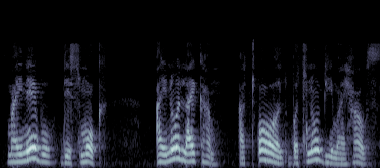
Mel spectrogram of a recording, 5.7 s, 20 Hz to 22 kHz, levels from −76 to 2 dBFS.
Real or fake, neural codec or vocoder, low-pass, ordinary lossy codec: real; none; 19.8 kHz; AAC, 24 kbps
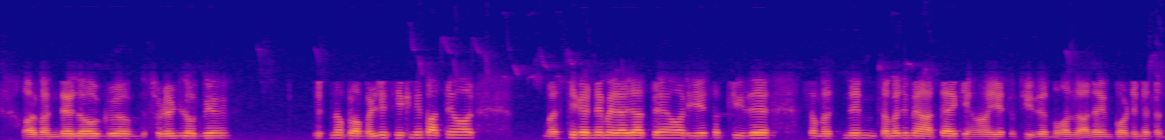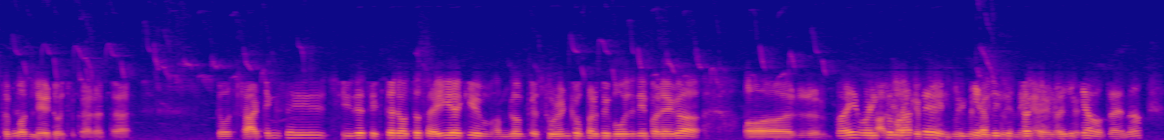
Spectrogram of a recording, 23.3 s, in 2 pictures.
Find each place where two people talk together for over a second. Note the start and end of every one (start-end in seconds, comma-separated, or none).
20.5-22.4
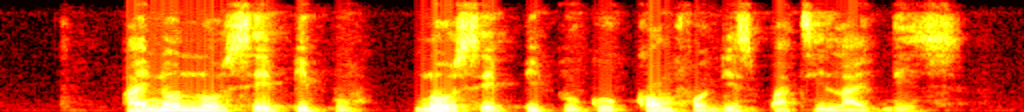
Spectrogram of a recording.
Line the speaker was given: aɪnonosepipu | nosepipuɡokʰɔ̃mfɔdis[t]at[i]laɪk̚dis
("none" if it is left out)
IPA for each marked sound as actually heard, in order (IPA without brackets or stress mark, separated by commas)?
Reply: p, i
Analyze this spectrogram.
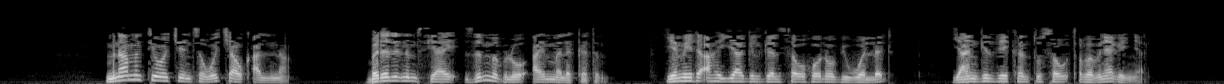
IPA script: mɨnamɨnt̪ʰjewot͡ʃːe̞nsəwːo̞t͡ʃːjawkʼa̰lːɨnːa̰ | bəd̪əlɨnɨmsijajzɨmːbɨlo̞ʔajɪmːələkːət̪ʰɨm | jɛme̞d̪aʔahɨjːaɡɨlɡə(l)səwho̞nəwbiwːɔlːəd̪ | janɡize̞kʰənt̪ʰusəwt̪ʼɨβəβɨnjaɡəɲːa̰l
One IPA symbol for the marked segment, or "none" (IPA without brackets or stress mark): l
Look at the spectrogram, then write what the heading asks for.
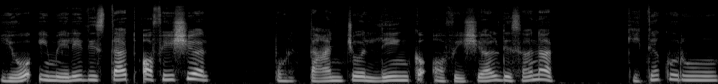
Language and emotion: Goan Konkani, fearful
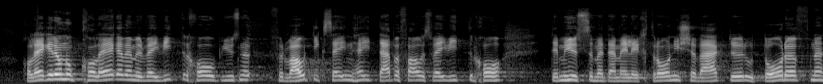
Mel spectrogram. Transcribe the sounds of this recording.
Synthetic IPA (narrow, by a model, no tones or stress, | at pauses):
kʰoleːɡɪnəʊkʰχɔleːɡəʋɛnmɪɾʋɛɪʋit̪əɾχoːub̥iysənəfəɾʋɑltiksɛɪnɦɛɪtːæbəfɑlsʋɛɪʋit̪əɾχoː | d̪̥ɛmyəsəmədæmɛlɛkt̪ɾoːniʃəʋæːɡ̥d̥øɾutoːɾœfnə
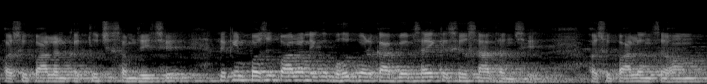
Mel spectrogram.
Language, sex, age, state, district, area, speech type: Maithili, male, 45-60, Bihar, Madhubani, rural, spontaneous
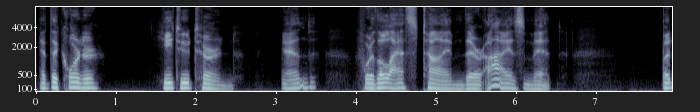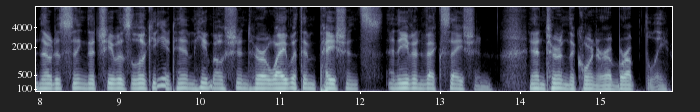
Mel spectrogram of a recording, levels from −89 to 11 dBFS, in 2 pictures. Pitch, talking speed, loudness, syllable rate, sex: 115 Hz, 135 wpm, -19 LUFS, 4.4 syllables/s, male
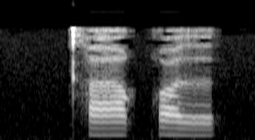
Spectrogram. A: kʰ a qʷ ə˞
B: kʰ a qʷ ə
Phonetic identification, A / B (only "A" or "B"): B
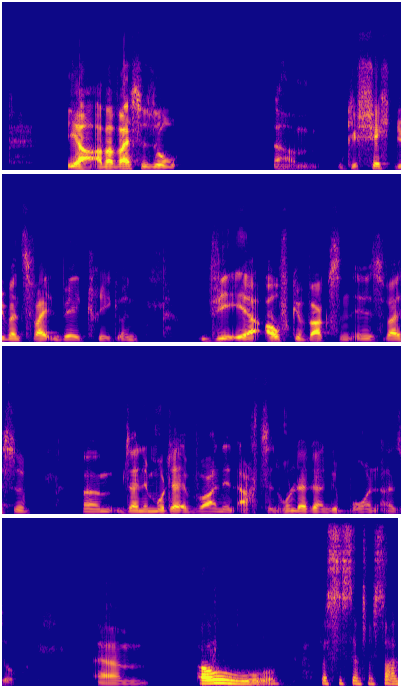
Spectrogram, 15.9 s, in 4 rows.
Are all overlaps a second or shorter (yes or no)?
yes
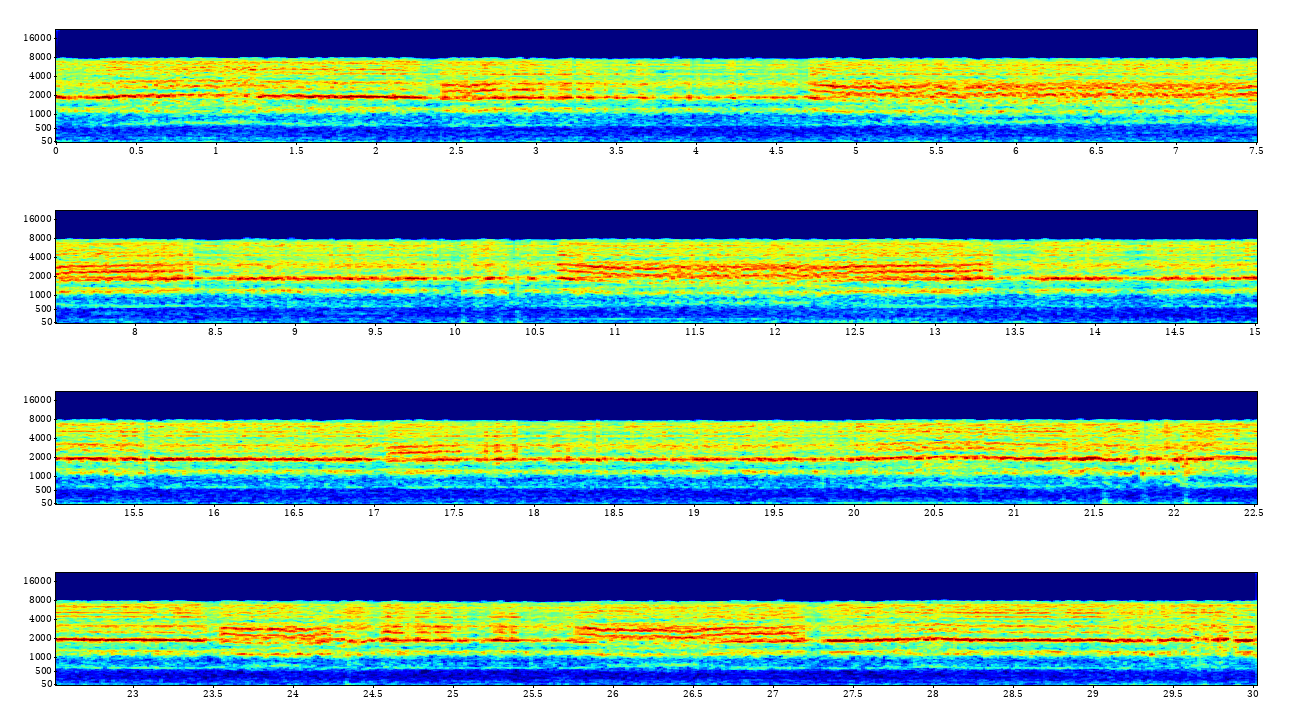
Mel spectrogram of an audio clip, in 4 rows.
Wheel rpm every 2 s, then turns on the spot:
160, 160, 160, 160, 160, 160, 160, 160, 160, 160, 160, 170, 160, 160, 160.
none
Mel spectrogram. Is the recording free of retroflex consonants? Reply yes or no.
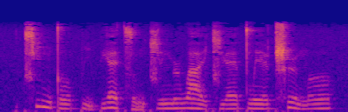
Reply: no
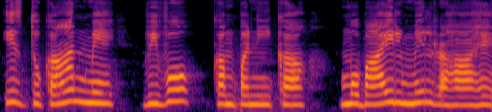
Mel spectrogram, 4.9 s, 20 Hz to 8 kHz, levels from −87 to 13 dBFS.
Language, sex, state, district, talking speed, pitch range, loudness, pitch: Hindi, female, Bihar, Saharsa, 120 wpm, 235-280 Hz, -15 LUFS, 250 Hz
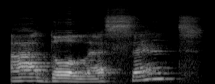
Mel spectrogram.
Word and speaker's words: adolescent: Adolescent. Essa aqui parece fácil, né? Como diz, tem a influência do nosso idioma. Mas aqui o stress também está em uma sílaba diferente. No less, ficando adolescent.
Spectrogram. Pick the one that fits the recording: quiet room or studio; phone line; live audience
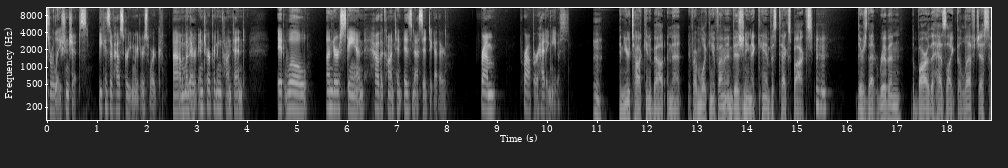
quiet room or studio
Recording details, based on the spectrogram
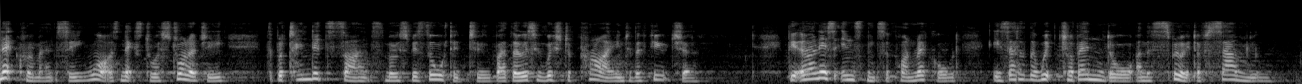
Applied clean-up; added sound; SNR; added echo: none; none; none; reverberation time 0.7 s.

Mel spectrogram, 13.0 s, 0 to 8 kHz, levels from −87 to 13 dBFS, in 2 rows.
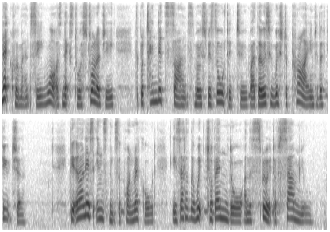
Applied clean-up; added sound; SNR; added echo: none; none; none; none.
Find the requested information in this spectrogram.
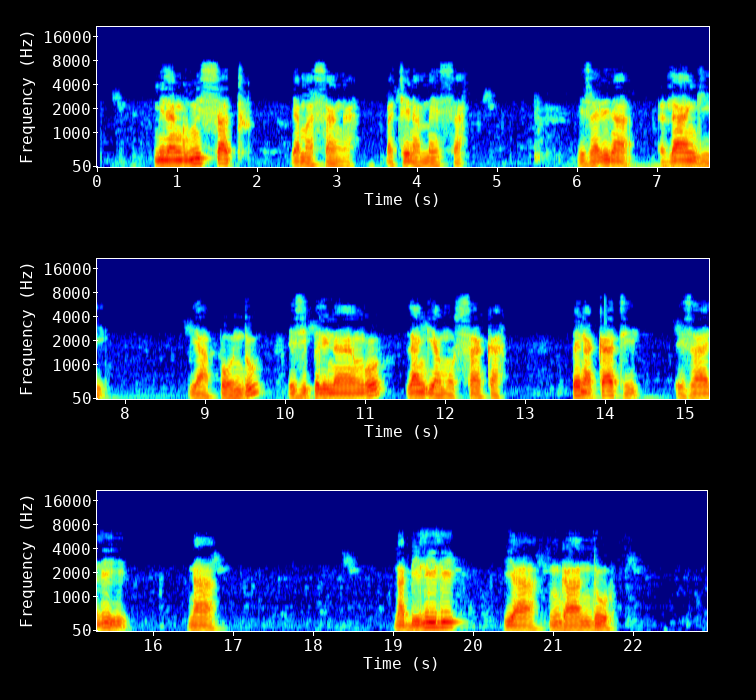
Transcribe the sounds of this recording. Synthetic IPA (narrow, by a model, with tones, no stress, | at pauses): mi˨la˨ŋɡu˨mi˦sa˦tu̥˨ | ja˨ma˨sa˨ŋɡa˨ | ba˨t͡ʃi˦e˦na˨mɛ˦sa̰˨ | e˨za˨li˦na˨ | la˦ŋɡi˨ | ja˨po˨ndu˦ | e˨zi˨pe˨li˨na˨ja˨ŋɡo˦ | la˦ŋɡi˨ja˨mo˨sa˦ka˦ | pe˦na˨ka˦ti˨ | e˨za˨li˦ | na˨ | na˨bi˨li˦li˦ | ja˨ŋɡa˨ndo˦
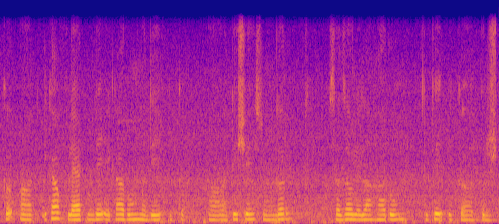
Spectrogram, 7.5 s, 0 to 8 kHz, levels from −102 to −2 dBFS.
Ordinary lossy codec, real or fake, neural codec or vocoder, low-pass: none; real; none; 7.2 kHz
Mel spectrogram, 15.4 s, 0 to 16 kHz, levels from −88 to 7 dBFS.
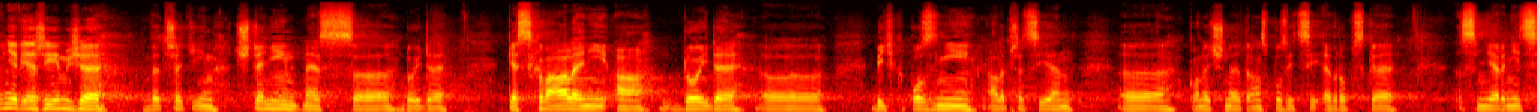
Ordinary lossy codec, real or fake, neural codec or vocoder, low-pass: AAC, 64 kbps; fake; vocoder, 44.1 kHz, 128 mel bands, Pupu-Vocoder; 14.4 kHz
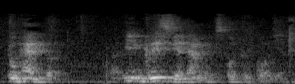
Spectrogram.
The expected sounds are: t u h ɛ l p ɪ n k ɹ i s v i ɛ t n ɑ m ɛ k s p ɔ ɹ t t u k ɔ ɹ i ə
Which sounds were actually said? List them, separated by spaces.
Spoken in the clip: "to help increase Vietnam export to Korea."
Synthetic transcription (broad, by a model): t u h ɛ n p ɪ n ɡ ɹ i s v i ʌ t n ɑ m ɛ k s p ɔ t t u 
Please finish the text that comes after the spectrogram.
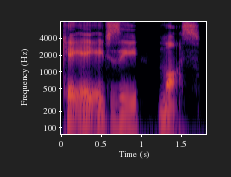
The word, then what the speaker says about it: KOS-MOS: First up, KOS-MOS, pronounced KAHZ-MOS.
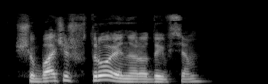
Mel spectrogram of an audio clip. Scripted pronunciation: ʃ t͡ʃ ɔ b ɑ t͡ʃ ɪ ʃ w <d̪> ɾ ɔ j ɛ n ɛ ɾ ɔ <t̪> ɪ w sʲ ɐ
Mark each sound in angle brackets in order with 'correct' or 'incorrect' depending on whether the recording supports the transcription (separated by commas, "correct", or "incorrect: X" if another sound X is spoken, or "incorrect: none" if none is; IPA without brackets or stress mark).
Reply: incorrect: t̪, incorrect: d̪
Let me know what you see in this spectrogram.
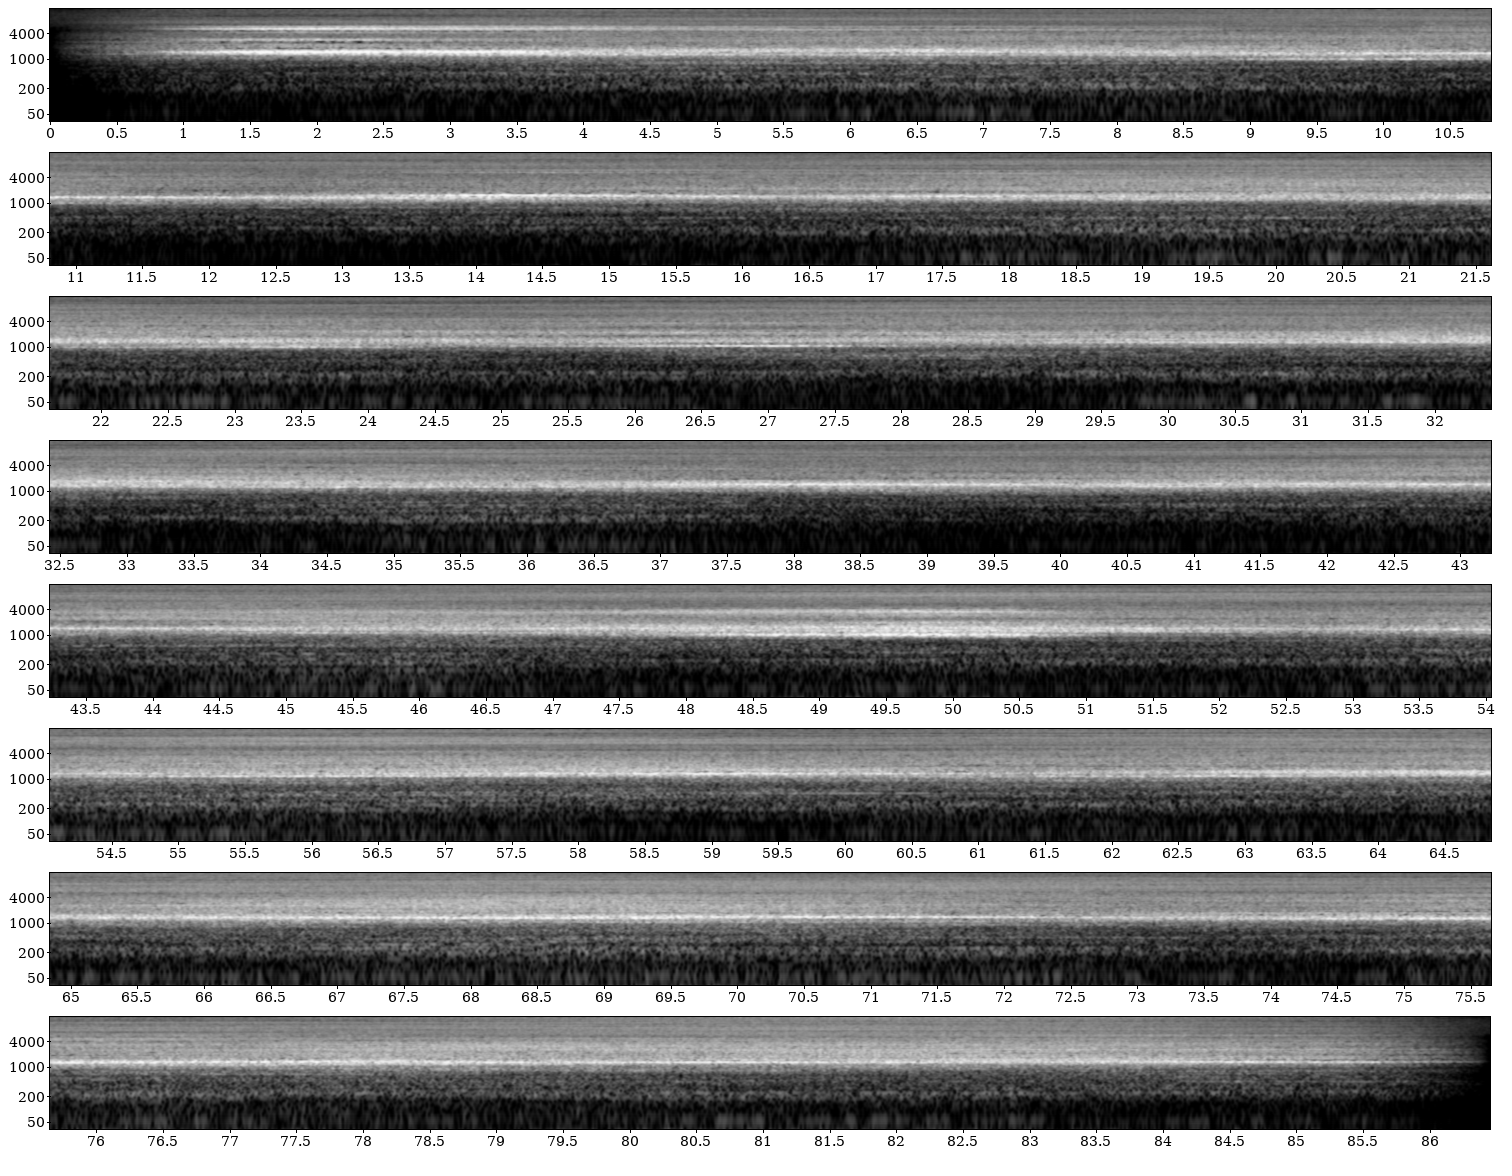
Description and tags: Distorted audio that evokes screams of torment.
Atmosphere, Evil, Freaky, Halloween, Horror, Scary, Terror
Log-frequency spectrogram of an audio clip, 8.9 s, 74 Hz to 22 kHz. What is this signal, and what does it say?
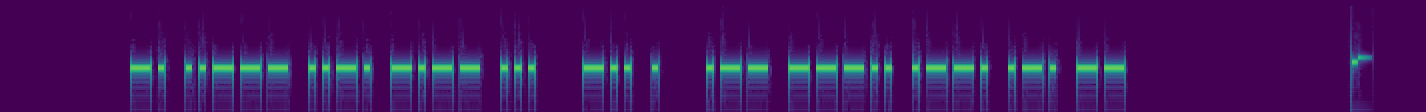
Morse code, heard as a keyed tone, about 28 wpm, 700 Hz. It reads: N2FYS DE W8PRM
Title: USA Callsign DE Callsign - 5 Characters - 28wpm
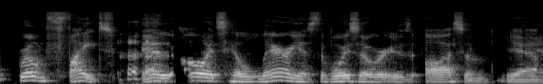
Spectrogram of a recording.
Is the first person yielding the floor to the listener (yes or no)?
yes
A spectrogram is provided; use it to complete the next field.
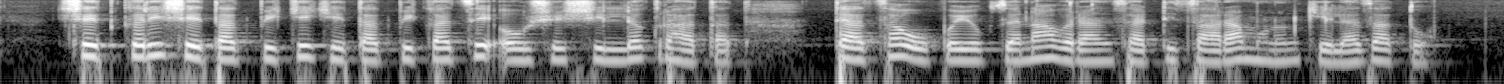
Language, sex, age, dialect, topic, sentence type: Marathi, female, 31-35, Northern Konkan, agriculture, statement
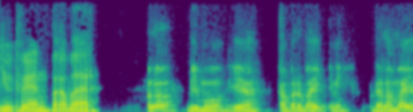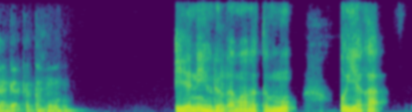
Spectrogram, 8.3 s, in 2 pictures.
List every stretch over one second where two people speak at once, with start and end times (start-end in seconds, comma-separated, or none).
none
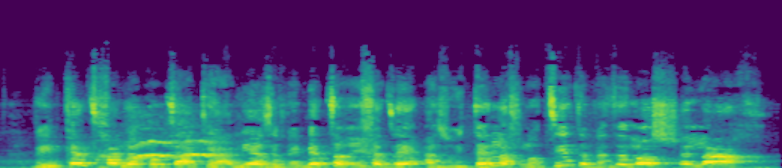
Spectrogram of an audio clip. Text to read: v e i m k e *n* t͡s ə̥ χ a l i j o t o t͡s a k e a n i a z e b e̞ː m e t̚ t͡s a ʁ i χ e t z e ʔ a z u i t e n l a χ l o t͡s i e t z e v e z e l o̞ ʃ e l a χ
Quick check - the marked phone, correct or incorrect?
correct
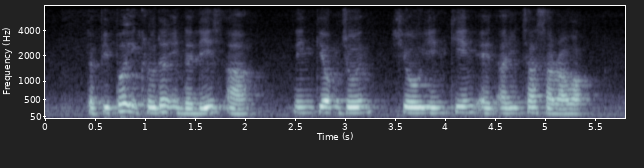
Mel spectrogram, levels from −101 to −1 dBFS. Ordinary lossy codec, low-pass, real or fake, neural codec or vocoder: Opus, 32 kbps; 7.2 kHz; real; none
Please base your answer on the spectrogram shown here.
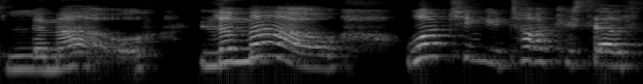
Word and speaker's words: LMAO: I do have my favourite comment, and this is from the fabulous Flea Market Gold, who said, LMAO, which I always pronounce as Lamau.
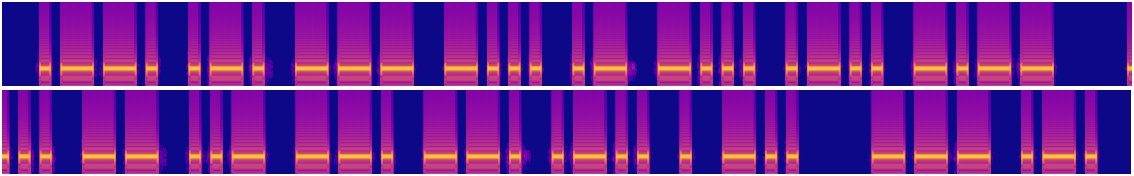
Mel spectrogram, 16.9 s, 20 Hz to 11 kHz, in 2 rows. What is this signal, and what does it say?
Morse code, heard as a keyed tone, about 15 wpm, 600 Hz. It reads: PROBABLY SMUGGLED OR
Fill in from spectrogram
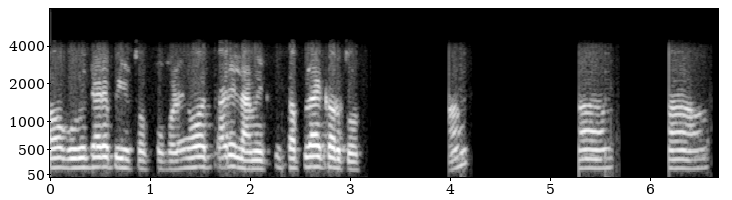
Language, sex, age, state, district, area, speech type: Marathi, male, 60+, Maharashtra, Nanded, urban, conversation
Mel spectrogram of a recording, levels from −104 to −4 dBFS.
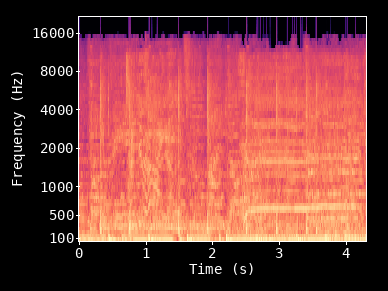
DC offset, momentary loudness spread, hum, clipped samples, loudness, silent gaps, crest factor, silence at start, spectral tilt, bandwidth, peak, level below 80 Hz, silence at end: under 0.1%; 3 LU; none; under 0.1%; -11 LUFS; none; 10 dB; 0 s; -4 dB/octave; 15.5 kHz; 0 dBFS; -16 dBFS; 0 s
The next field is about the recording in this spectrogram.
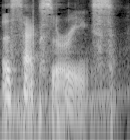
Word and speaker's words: accessories: 我们今天用的是复数形态，是后面去掉 y 加上 i e s 变成 accessories。 accessories，记住那个两个 c 发音都是不一样的哦，一个是发 k，一个是发 s，但是都是清音哦。 accessories。 Number nine，generic，generic，通用的 generic。 Number 10, statement. Statement, S-T-A-T-E-M-E-N-T, statement.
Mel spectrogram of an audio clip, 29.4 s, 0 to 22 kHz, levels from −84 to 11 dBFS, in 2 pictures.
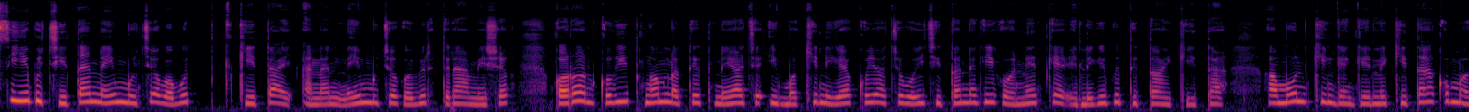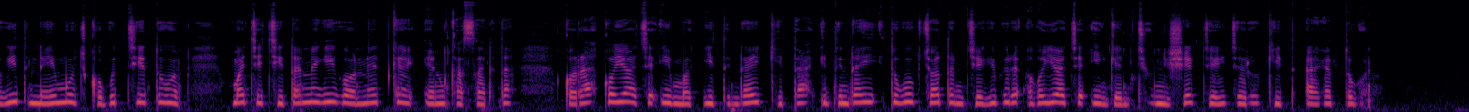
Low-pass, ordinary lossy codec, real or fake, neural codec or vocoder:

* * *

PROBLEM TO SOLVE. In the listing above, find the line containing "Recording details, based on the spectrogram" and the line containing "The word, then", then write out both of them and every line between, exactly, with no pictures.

EXERCISE RESULT.
Recording details, based on the spectrogram
Applied clean-up; added sound; SNR; added echo: none; none; none; reverberation time 0.7 s.

Mel spectrogram, 13.0 s, 0 to 8 kHz, levels from −87 to 13 dBFS, in 2 rows.
Applied clean-up; added sound; SNR; added echo: none; none; none; none.
Find the requested information in this spectrogram.
Transcribe the sounds of this recording. Synthetic IPA (narrow, by a model, with tones, no stress, | at pauses): mi˨la˨ŋɡu˨mi˦sa˦tu̥˨ | ja˨ma˨sa˨ŋɡa˨ | ba˨t͡ʃi˦e˦na˨mɛ˦sa̰˨ | e˨za˨li˦na˨ | la˦ŋɡi˨ | ja˨po˨ndu˦ | e˨zi˨pe˨li˨na˨ja˨ŋɡo˦ | la˦ŋɡi˨ja˨mo˨sa˦ka˦ | pe˦na˨ka˦ti˨ | e˨za˨li˦ | na˨ | na˨bi˨li˦li˦ | ja˨ŋɡa˨ndo˦
Spectrogram, 7.5 s, 0 to 8 kHz, levels from −102 to −2 dBFS.
Ordinary lossy codec, real or fake, neural codec or vocoder, low-pass: none; real; none; 7.2 kHz
Mel spectrogram, 15.4 s, 0 to 16 kHz, levels from −88 to 7 dBFS.
Ordinary lossy codec, real or fake, neural codec or vocoder, low-pass: AAC, 64 kbps; fake; vocoder, 44.1 kHz, 128 mel bands, Pupu-Vocoder; 14.4 kHz
Spectrogram.
The expected sounds are: t u h ɛ l p ɪ n k ɹ i s v i ɛ t n ɑ m ɛ k s p ɔ ɹ t t u k ɔ ɹ i ə
Which sounds were actually said? List them, separated by spaces.
Spoken in the clip: "to help increase Vietnam export to Korea."
Synthetic transcription (broad, by a model): t u h ɛ n p ɪ n ɡ ɹ i s v i ʌ t n ɑ m ɛ k s p ɔ t t u 
Please finish the text that comes after the spectrogram.
The word, then what the speaker says about it: KOS-MOS: First up, KOS-MOS, pronounced KAHZ-MOS.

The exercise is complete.